What is your current role on AMYPAD?
Initially, I have been working part time in AMYPAD since the beginning of the project, after coming back from my visit at Stanford University where I worked in neuroimaging using the world’s first time-of-flight PET/MR scanner. In my AMYPAD function, I focus mostly on the processing of acquired PET data and accurate extraction of regional PET signals, which are used for robust longitudinal analyses to create reliable models of Alzheimer’s disease (for details see https://amypad.eu/news/recent-news/niftypet-high-throughput-image-reconstruction-and-analysis/).
All the processing steps are coded in Python and released as open source software (see: https://niftypet.readthedocs.io).
I also work in the Dementias Platform UK (DPUK), in image harmonisation of seven PET/MR scanners across the DPUK sites, which well complements my efforts in AMYPAD. I perform dedicated phantom measurements and analysis as well as test/retest analysis of amyloid brain scans (https://www.dementiasplatform.uk/news-and-blogs/blog/me-my-phantoms-2013-and-the-imaging-network).

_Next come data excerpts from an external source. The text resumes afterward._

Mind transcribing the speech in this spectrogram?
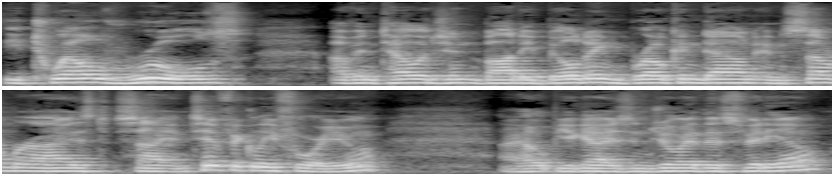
the 12 rules of intelligent bodybuilding broken down and summarized scientifically for you. I hope you guys enjoy this video.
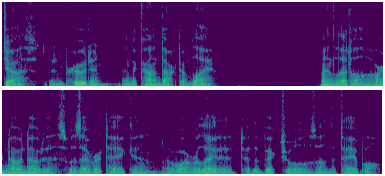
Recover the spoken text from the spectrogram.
just, and prudent in the conduct of life, and little or no notice was ever taken of what related to the victuals on the table,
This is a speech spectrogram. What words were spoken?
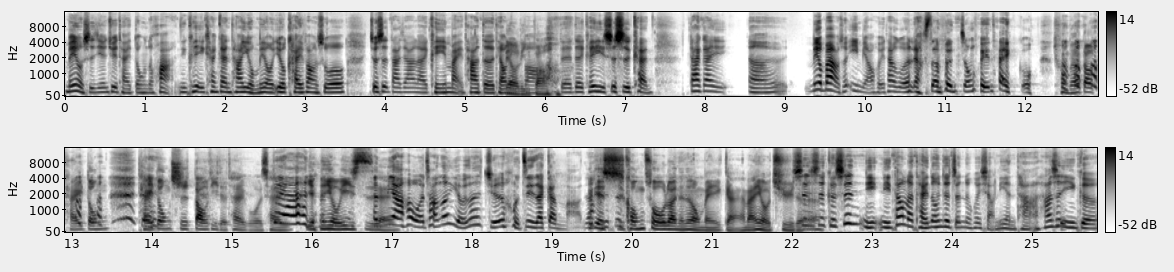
没有时间去台东的话，你可以看看他有没有又开放说，就是大家来可以买他的调理包，对对，可以试试看，大概呃。没有办法说一秒回泰国，两三分钟回泰国。我们要到台东，台东吃道地的泰国菜，对啊，也很有意思，很妙。我常常有时候觉得我自己在干嘛，有点时空错乱的那种美感，还蛮有趣的。是是，可是你你到了台东，就真的会想念它。它是一个，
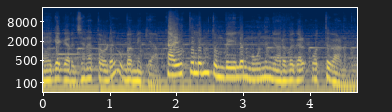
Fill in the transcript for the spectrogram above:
മേഘഗർജനത്തോട് ഉപമിക്കാം. കഴുത്തിലും തുമ്പയിലും മൂന്ന് ഞൊറവുകൾ ഒത്തുകാണുന്നു.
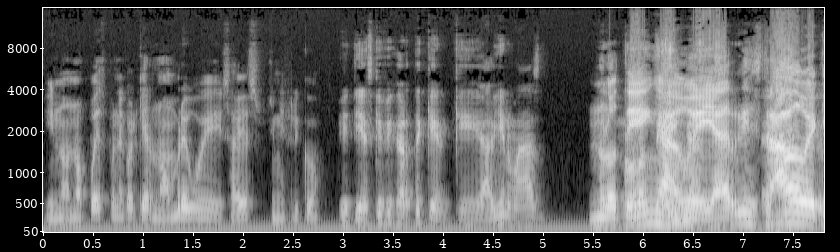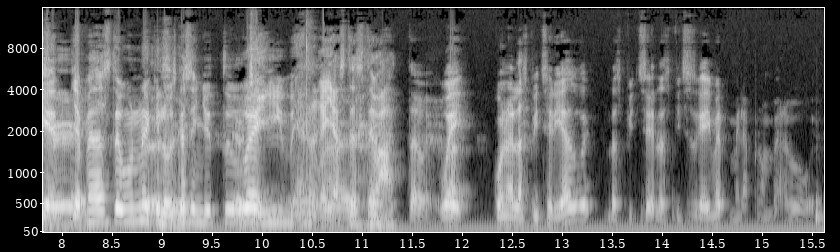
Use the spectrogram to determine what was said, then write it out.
Y no, no puedes poner cualquier nombre, güey, ¿sabes? ¿Sí me explico? Y tienes que fijarte que, que alguien más. No lo No tenga, güey, ya registrado, güey, que Sí. ya pensaste uno y que lo Sí. buscas en YouTube, güey, y verga, ya está este vato, güey. Güey, con las pizzerías, güey, las, pizze- las pizzas gamer, me la vergo, güey.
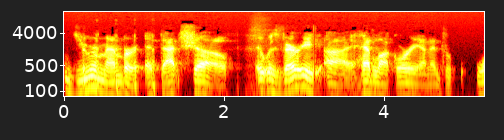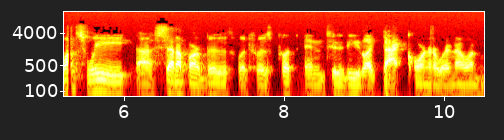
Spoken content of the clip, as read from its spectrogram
do you remember at that show? It was very uh, headlock oriented. Once we uh, set up our booth, which was put into the like back corner where no one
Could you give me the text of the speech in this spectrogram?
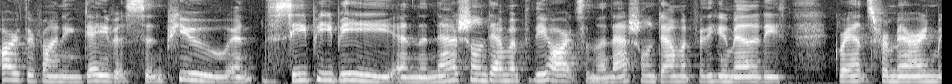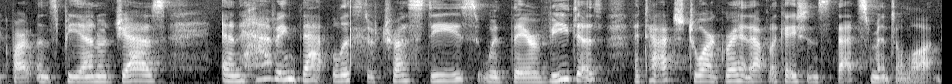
Arthur Vining Davis and Pew and the CPB and the National Endowment for the Arts and the National Endowment for the Humanities, grants for Marian McPartland's piano jazz and having that list of trustees with their vitas attached to our grant applications, that's meant a lot.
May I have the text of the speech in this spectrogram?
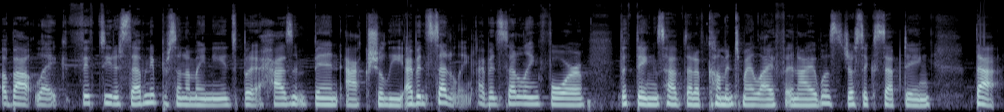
about like 50 to 70% of my needs, but it hasn't been actually, I've been settling. I've been settling for the things have, that have come into my life, and I was just accepting that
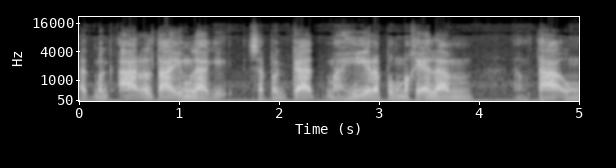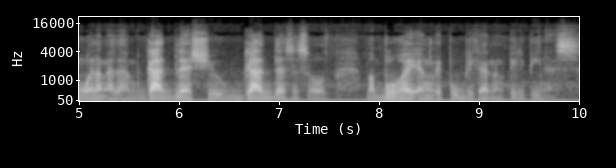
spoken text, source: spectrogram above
at mag-aral tayong lagi sapagkat mahirap pong makialam ang taong walang alam. God bless you. God bless us all. Mabuhay ang Republika ng Pilipinas.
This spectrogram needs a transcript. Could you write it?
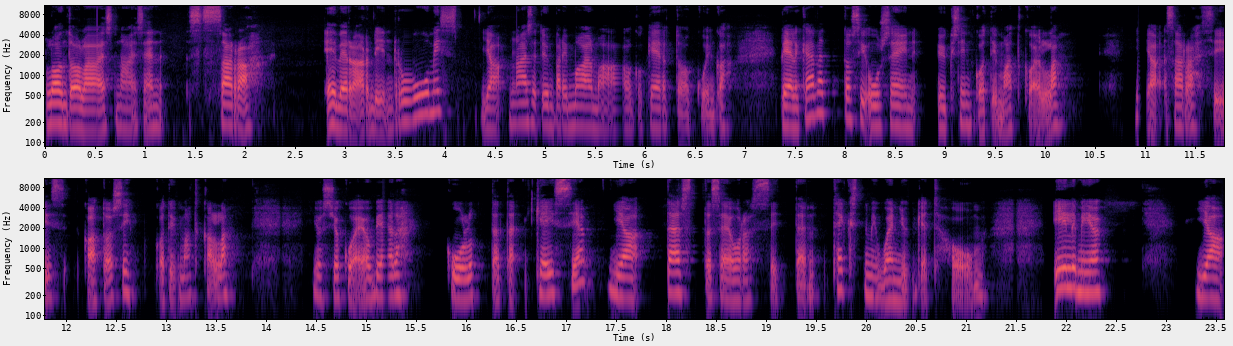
lontolaisnaisen Sara Everardin ruumis, ja naiset ympäri maailmaa alkoi kertoa, kuinka pelkäävät tosi usein yksin kotimatkoilla ja Sara siis katosi kotimatkalla, jos joku ei ole vielä kuullut tätä keissiä. Ja tästä seurasi sitten Text me when you get home ilmiö. Ja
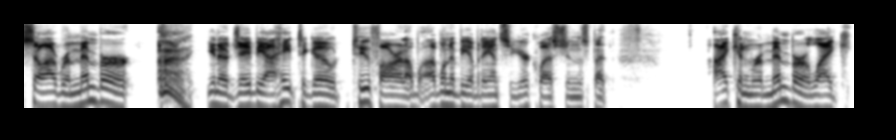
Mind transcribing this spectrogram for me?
So I remember, you know, JB, I hate to go too far and I, want to be able to answer your questions, but I can remember like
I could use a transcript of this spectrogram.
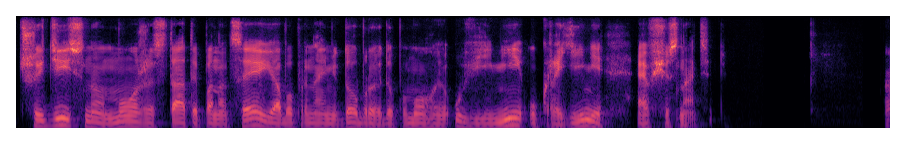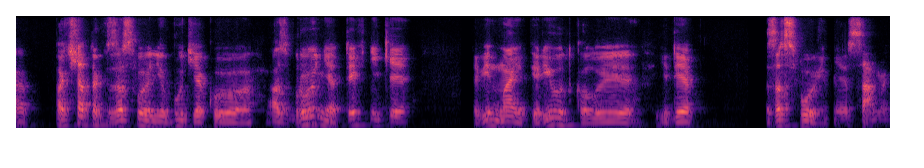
чи дійсно може стати панацеєю або принаймні доброю допомогою у війні Україні F-16? Е, Початок засвоєння будь-якого озброєння, техніки, він має період, коли йде засвоєння саме.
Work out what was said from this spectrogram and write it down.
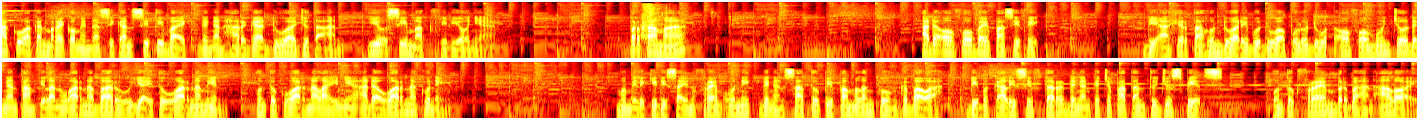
aku akan merekomendasikan city bike dengan harga 2 jutaan. Yuk simak videonya. Pertama, ada OVO by Pacific. Di akhir tahun 2022 OVO muncul dengan tampilan warna baru yaitu warna mint. Untuk warna lainnya ada warna kuning. Memiliki desain frame unik dengan satu pipa melengkung ke bawah, dibekali shifter dengan kecepatan 7 speeds. Untuk frame berbahan alloy,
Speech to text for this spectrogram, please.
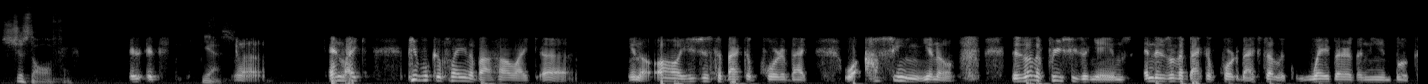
It's just awful. it, it's Yes. uh, and like people complain about how like uh you know oh he's just a backup quarterback well i've seen you know there's other preseason games and there's other backup quarterbacks that look way better than ian book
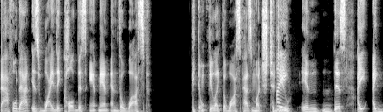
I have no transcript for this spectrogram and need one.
baffled at is why they called this Ant Man and the Wasp. I don't feel like the Wasp has much to do in this. I I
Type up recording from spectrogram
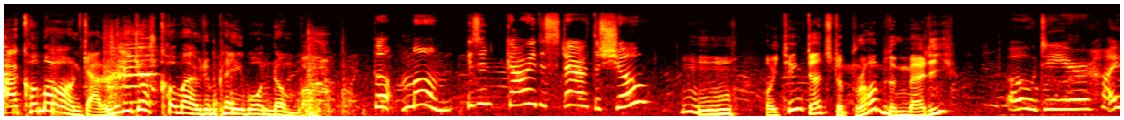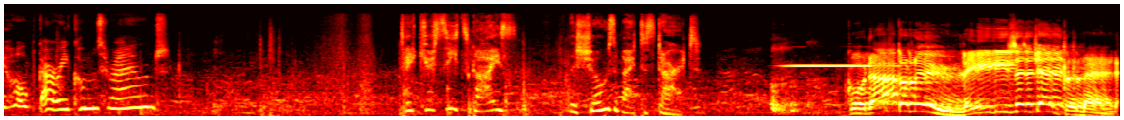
Ah, come on, Gary. Will you just come out and play one number? But, Mum, isn't Gary the star of the show? Hmm, I think that's the problem, Maddie. Oh dear, I hope Gary comes round. Take your seats, guys. The show's about to start. Good afternoon, ladies and gentlemen.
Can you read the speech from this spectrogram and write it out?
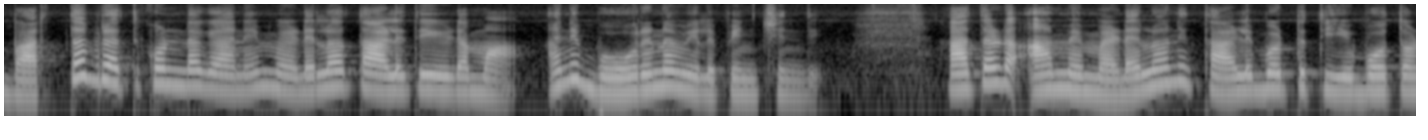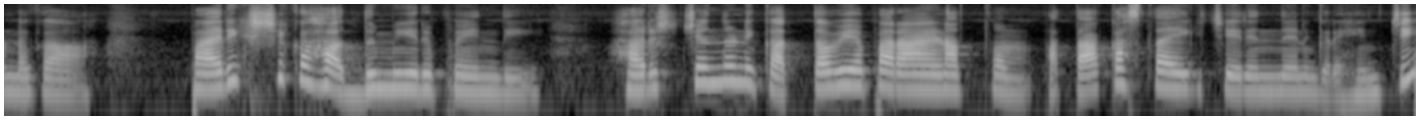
భర్త బ్రతికుండగానే మెడలో తాళి తీయడమా అని బోరున విలిపించింది. అతడు ఆమె మెడలోని తాళిబొట్టు తీయబోతుండగా పరీక్షకు హద్దు మీరిపోయింది. హరిశ్చంద్రుని కర్తవ్య పరాయణత్వం పతాక స్థాయికి చేరింది గ్రహించి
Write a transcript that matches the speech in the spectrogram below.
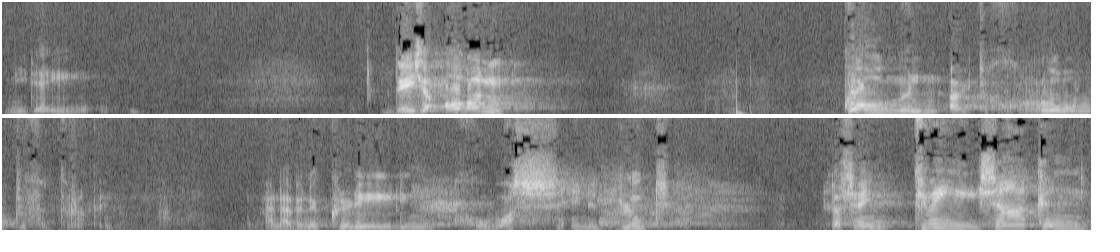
niet één. Deze allen komen uit de grote verdrukking. En hebben een kleding gewassen in het bloed. Dat zijn twee zaken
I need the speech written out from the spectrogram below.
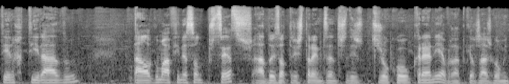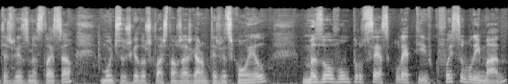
ter retirado alguma afinação de processos. Há dois ou três treinos antes deste jogo com a Ucrânia. É verdade que ele já jogou muitas vezes na seleção. Muitos dos jogadores que lá estão já jogaram muitas vezes com ele. Mas houve um processo coletivo que foi sublimado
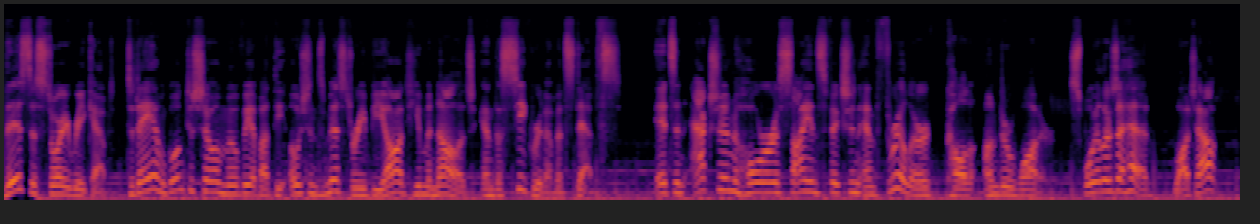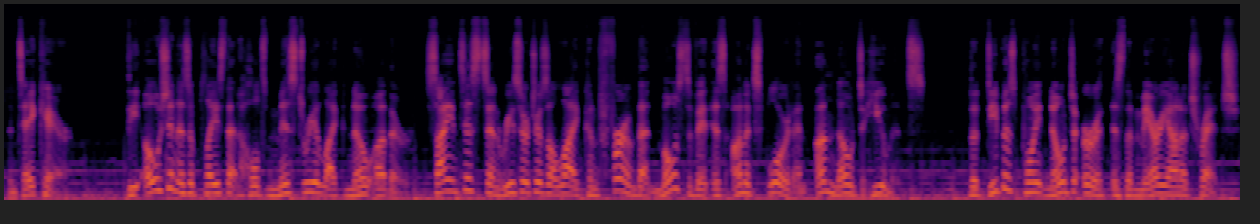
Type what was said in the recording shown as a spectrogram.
This is Story Recapped. Today I'm going to show a movie about the ocean's mystery beyond human knowledge and the secret of its depths. It's an action, horror, science fiction, and thriller called Underwater. Spoilers ahead, watch out, and take care. The ocean is a place that holds mystery like no other. Scientists and researchers alike confirm that most of it is unexplored and unknown to humans. The deepest point known to Earth is the Mariana Trench.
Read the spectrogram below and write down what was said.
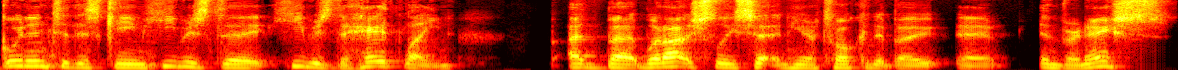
going into this game, he was the he was the headline, uh, but we're actually sitting here talking about uh, Inverness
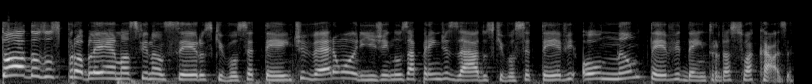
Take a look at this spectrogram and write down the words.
Todos os problemas financeiros que você tem tiveram origem nos aprendizados que você teve ou não teve dentro da sua casa.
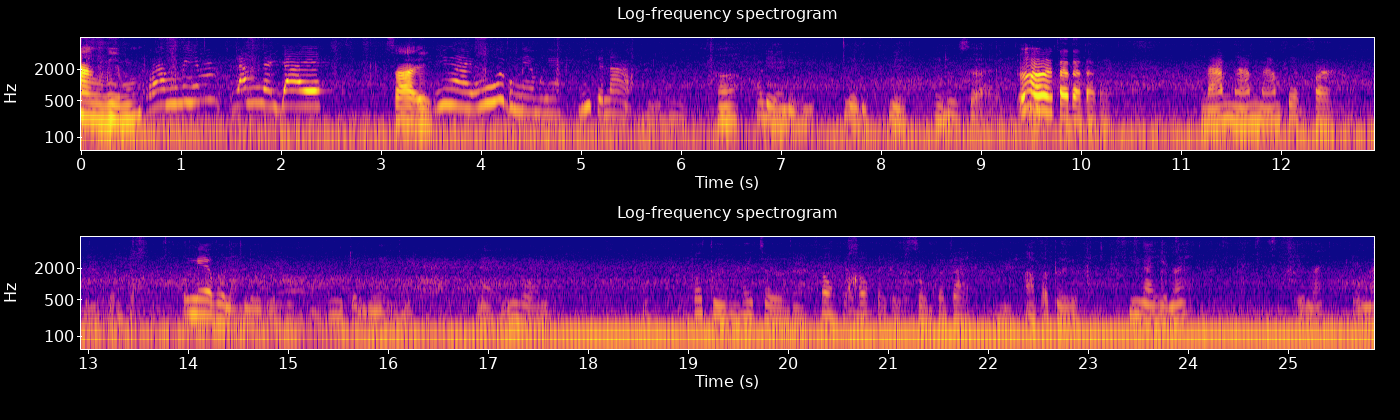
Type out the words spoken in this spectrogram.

What is your overall vision?
To provide state-of-the-art tools for high precision imaging and robust prediction of neuro-degeneration. Accurate prediction, I believe, is vital for successful early diagnosis, intervention and treatment of dementia. So far, we noticed that the accumulation of amyloid is a slow process, which needs very precise imaging tools for detecting such subtle changes.
What do you find most challenging about the project?
To acquire, process and pool high quality data from multiple AMYPAD sites in order to better understand the disease and build accurate neuro-degeneration models, which can then be successfully deployed in clinical settings for future interventions and treatments of dementia.